Exercise. Reproduce the entries shown below only from the line with "Mel spectrogram, 9.1 s, 0 to 22 kHz." down to the line with "What is this signal, and what does it say?", keeping both end lines and copying each one exactly.

Dataset excerpts.
= = = =
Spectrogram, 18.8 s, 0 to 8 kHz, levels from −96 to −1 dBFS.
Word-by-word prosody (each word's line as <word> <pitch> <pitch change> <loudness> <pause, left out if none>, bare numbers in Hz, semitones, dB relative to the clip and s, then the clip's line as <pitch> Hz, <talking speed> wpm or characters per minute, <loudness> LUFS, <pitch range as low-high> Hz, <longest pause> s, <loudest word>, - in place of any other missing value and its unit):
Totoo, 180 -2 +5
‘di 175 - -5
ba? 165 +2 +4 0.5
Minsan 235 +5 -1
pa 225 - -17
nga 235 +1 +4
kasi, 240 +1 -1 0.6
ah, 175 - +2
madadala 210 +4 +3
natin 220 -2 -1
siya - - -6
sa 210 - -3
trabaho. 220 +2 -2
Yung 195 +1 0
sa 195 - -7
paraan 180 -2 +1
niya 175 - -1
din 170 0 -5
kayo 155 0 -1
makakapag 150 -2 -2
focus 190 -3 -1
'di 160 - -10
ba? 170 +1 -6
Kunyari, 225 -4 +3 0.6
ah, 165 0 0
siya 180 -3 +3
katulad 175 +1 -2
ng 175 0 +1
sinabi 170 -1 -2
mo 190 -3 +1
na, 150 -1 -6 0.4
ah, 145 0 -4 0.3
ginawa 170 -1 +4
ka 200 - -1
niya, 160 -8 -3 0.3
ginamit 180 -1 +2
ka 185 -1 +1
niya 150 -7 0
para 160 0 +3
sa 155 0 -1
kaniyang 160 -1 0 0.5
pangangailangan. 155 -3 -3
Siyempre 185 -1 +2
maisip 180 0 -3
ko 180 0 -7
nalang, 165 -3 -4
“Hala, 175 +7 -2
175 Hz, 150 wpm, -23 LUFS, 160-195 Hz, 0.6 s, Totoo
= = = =
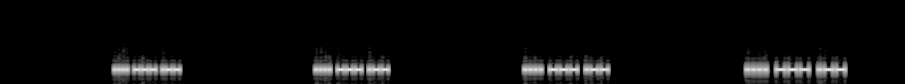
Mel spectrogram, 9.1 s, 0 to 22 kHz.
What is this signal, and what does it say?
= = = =
The completed task.
Mel spectrogram, 9.1 s, 0 to 22 kHz.
What is this signal, and what does it say?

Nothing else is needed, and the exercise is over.